Dr. Justin Kastner, associate professor of food safety and security, speaks about the history of beef cattle at a Kansas Day event, Jan. 29, in Hale Library. Two years ago, Dr. Kastner led a joint project to produce the book, “150 Years of Kansas Beef,” in conjunction with the state’s sesquicentennial celebration. This year’s Kansas Day celebration at K-State was organized by Dr. Jana Fallin, interim director of the Center for the Advancement of Teaching and Learning. Dr. Kastner was one of several speakers whose presentations focused on the state’s history, agriculture, music and poetry.
Dr. James Coffman, former dean of the College of Veterinary Medicine at K-State and an expert in leadership development, has been chosen to deliver the 2013 Recognition Lecture at the AAVMC Annual Conference in Alexandria, Va., on Sunday, March 10.
Congratulations to Dr. Landa Colvin-Marion, VHC Pharmacist, and Dr. Chris Marion on the birth of their baby boy, Evan James Marion. Evan was born on Jan. 2, and is 9 pounds, 13.5 ounces and 21.5 inches long.
Congratulations to Drs. Chris and Lindsey Blevins, Clinical Sciences, as they also welcome a son, Aaron Allen Blevins, born on Jan. 4. Aaron joins his big sister, Clara, at home.
We would also like to congratulate Dean Ralph Richardson for his reappointment as the dean for the College of Veterinary Medicine for the next five years!
General College/Alumni Events
Feb. 21: Alumni Fellow All-College Seminar, delivered at noon in Frick Auditorium by Dr. Terry McElwain, DVM class of 1980 and executive director of the Washington Animal Disease Diagnostic Laboratory, at Pullman, Wash. His presentation will be entitled: "The Many Faces Of Disease Surveillance In Global Health." A pizza lunch will be provided starting at 11:40 a.m. See http://www.vet.k-state.edu/depts/alumni/fellows/McElwain.htm for more information about Dr. McElwain and his upcoming visit to K-State.
March 13: Meet the Authors of ‘Zoobiquity,’ Dr. Barbara Natterson-Horowitz and Kathryn Bowers, at 12:00 p.m. in Frick and at 1:30 in the Mara Conference Center. (Schedule subject to change.)
Continuing Education events
March 2: Veterinary Technician Conference
Instructional Technology and Design Workshops/Seminars
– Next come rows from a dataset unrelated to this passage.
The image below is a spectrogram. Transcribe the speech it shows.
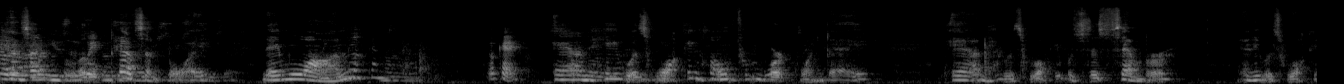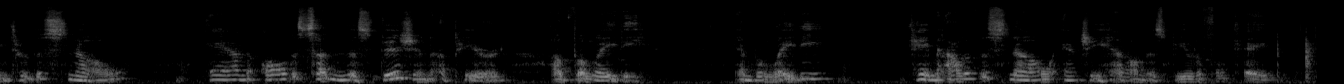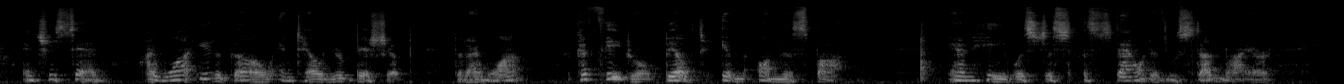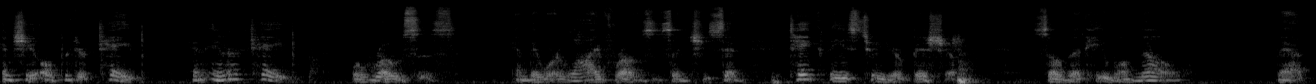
Peasant, don't use those. little Those are others peasant who used to boy named Juan. Okay, And he was walking home from work one day, and he was walking, it was December, and he was walking through the snow, and all of a sudden this vision appeared of the lady. And the lady came out of the snow, and she had on this beautiful cape, and she said, I want you to go and tell your bishop that I want a cathedral built in on this spot. And he was just astounded and stunned by her. And she opened her cape, and in her cape were roses. And they were live roses. And she said, Take these to your bishop so that he will know that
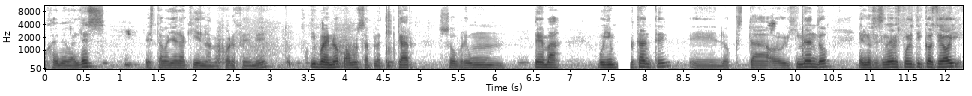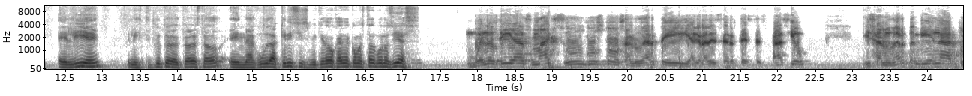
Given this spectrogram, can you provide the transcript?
Jaime Valdés, esta mañana aquí en la Mejor FM. Y bueno, vamos a platicar sobre un tema muy importante, eh, lo que está originando en los escenarios políticos de hoy, el IE, el Instituto Electoral de Estado, en aguda crisis. Mi querido Jaime, ¿cómo estás? Buenos días. Buenos días, Max. Un gusto saludarte y agradecerte este espacio. Y saludar también a tu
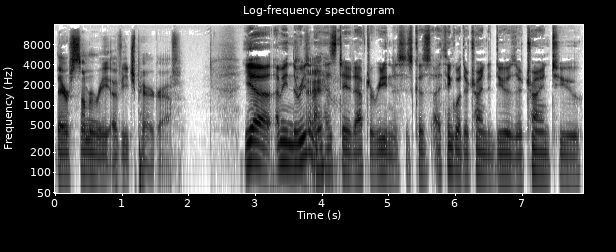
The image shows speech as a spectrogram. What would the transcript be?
their summary of each paragraph. Yeah, I mean, the reason I hesitated after reading this is because I think what they're trying to do is they're trying to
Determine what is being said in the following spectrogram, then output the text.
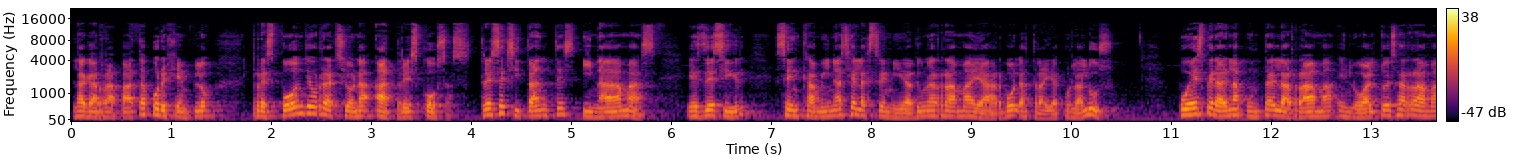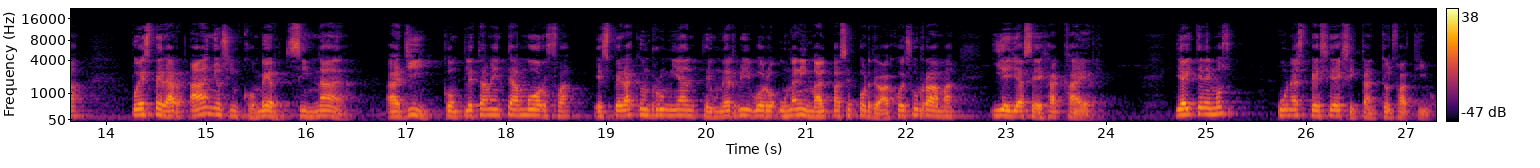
La garrapata, por ejemplo, responde o reacciona a tres cosas, tres excitantes y nada más, es decir, se encamina hacia la extremidad de una rama de árbol atraída por la luz. Puede esperar en la punta de la rama, en lo alto de esa rama, puede esperar años sin comer, sin nada. Allí, completamente amorfa, espera que un rumiante, un herbívoro, un animal pase por debajo de su rama y ella se deja caer. Y ahí tenemos una especie de excitante olfativo.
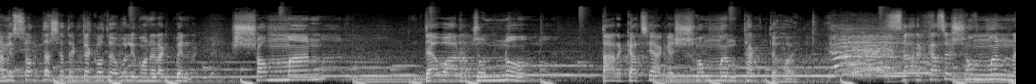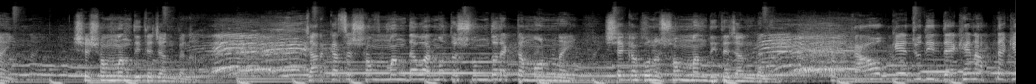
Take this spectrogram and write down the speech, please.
আমি শ্রদ্ধার সাথে একটা কথা বলি, মনে রাখবেন। সম্মান দেওয়ার জন্য তার কাছে আগে সম্মান থাকতে হয়। যার কাছে সম্মান নাই, সে সম্মান দিতে জানবে না। যার কাছে সম্মান দেওয়ার মতো সুন্দর একটা মন নাই, সে কখনো সম্মান দিতে জানবে না। কাউকে যদি দেখেন আপনাকে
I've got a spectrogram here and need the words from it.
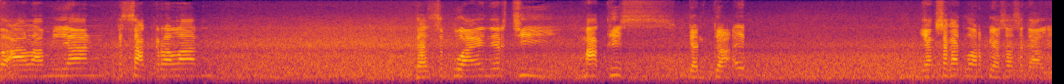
Kealamian, kesakralan dan sebuah energi magis dan gaib yang sangat luar biasa sekali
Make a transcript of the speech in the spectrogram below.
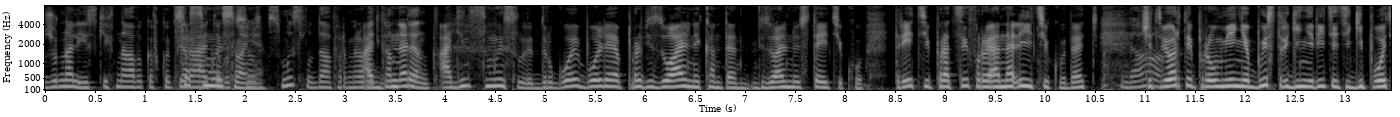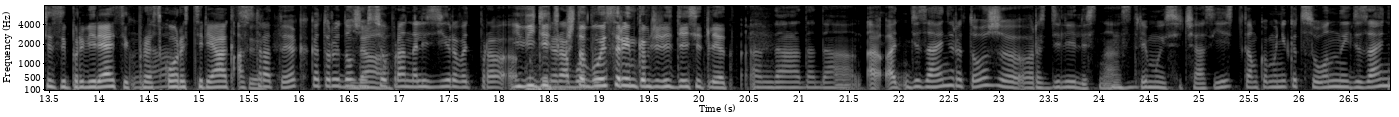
журналистских навыков, копирайта. вот всё. смыслами. Смысл, да, формировать Один, контент. один смыслы, другой более про визуальный контент, визуальную эстетику, третий про цифры и аналитику, да, Да. четвертый про умение быстро генерить эти гипотезы, проверять их, про Да. скорость А реакции. стратег, который должен Да. все проанализировать, про И видеть, что будет с рынком через 10 лет. А, Да, да, да. А, а дизайнеры тоже разделились на Мгм. стримы сейчас. Есть там коммуникационные дизайнеры,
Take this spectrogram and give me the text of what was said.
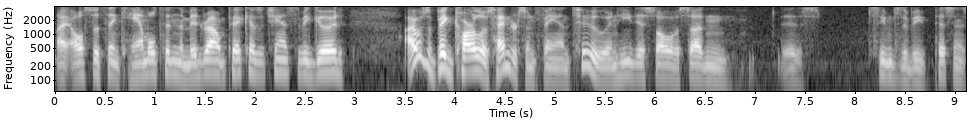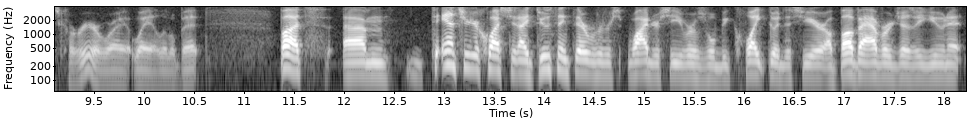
I also think Hamilton, the mid round pick, has a chance to be good. I was a big Carlos Henderson fan too, and he just all of a sudden is seems to be pissing his career away, away a little bit. But um, to answer your question, I do think their wide receivers will be quite good this year, above average as a unit.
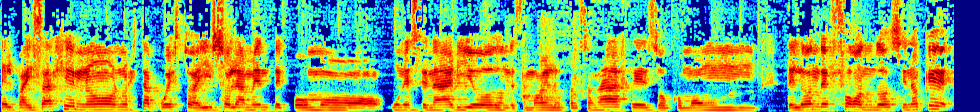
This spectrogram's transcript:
el paisaje no, no está puesto ahí solamente como un escenario donde se mueven los personajes o como un telón de fondo, sino que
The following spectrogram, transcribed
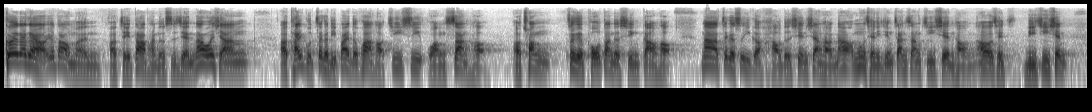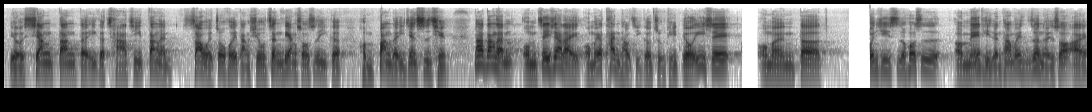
各位大家好，又到我们啊解大盘的时间。那我想啊，台股这个礼拜的话，哈，继续往上哈啊创这个波段的新高哈。那这个是一个好的现象哈。那目前已经站上季线哈，然后而且离季线有相当的一个差距，当然稍微做回档修正，量缩是一个很棒的一件事情。那当然，我们接下来我们要探讨几个主题，有一些我们的分析师或是呃媒体人，他们认为说，哎，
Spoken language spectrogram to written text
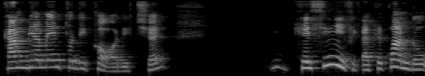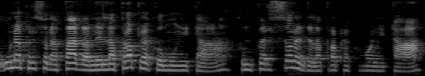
cambiamento di codice che significa che quando una persona parla nella propria comunità, con persone della propria comunità,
Workshops/seminars start at 3:30 pm in the Mara Conference Center, 4th floor, Trotter Hall except the one on March 8 in Mosier E-107. Go to http://www.vet.k-state.edu/depts/ITD/schedule.html or call 532-4335 for more information and online registration.
Feb. 15: Using Adobe Connect to Enhance Teaching and Learning, by Dr. Hong Wang, Gina Scott, Dr. David Renter and Dr. Matt Miesner
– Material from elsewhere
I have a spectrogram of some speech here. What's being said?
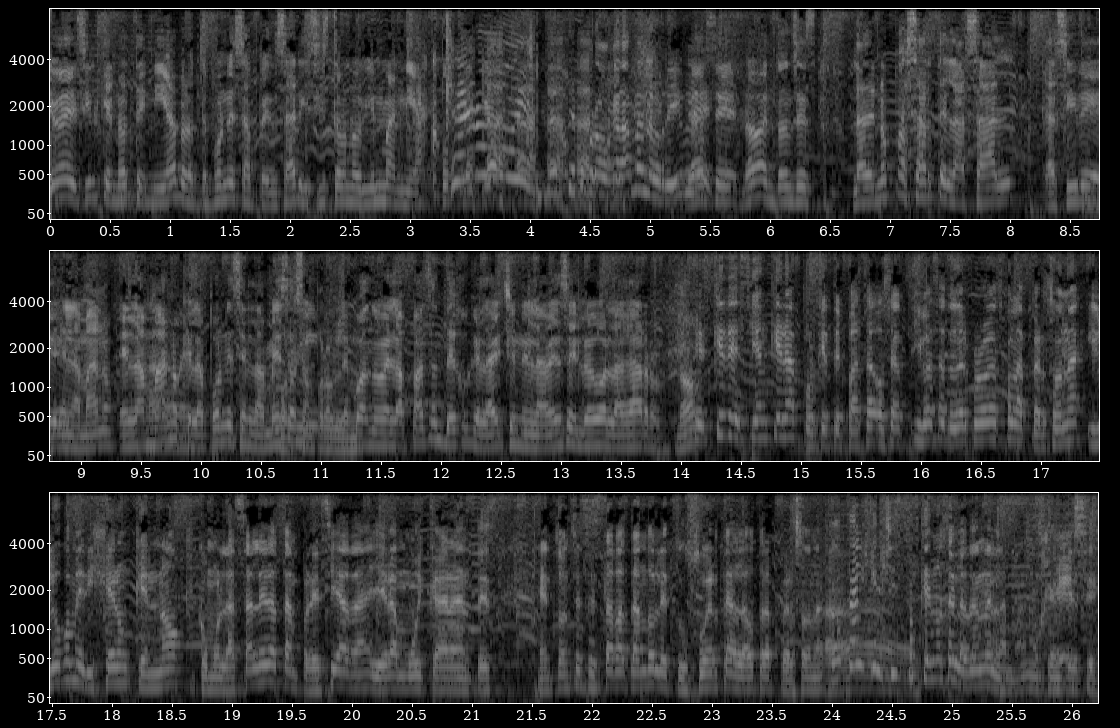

Feb. 19: Quick Tips on Microsoft Office 2010 to Enhance Productivity, by Gina Scott
March 8: Exploring Online Instruction: Rethinking Teaching in the Digital Age, by Dr. Hong Wang
March 26: Using a Template to Format Thesis and Dissertation, by Gina Scott
April 2: Using EndNote to Manage Bibliographies and References, by Gina Scott
April 19: Facilitating Teaching and Learning with Concept Maps, by Dr. Hong Wang
Dr. Amit Kumar, Post-doctoral Fellow, DM/P
Dr. Dana Vanlandingham, Assistant Professor, DM/P
Dr. Juraj Koci, Post-doctoral Fellow, A&P
Angela Long-Claycamp, Senior Administrative Specialist , Dean's Office
Mary Cross, Senior Administrative Assistant, VHC
Amanda Hedrick, Administrative Officer, Dean's Office
Leeanna Oxios, Senior Administrative Assistant, VHC
Dr. Chanran Ganta, Research Assistant Professor, A&P and Assistant Professor, KSVDL
Thanks and Goodbye to:
Alfred Inman III, Research Associate, A&P
Dr. Ying Chen, Post-doctoral Fellow, DM/P
Lifelines is published each month by the Development and Alumni Affairs Office at the College of Veterinary Medicine. The editors are Joe Montgomery, email@example.com, and Rebecca Martineau, firstname.lastname@example.org.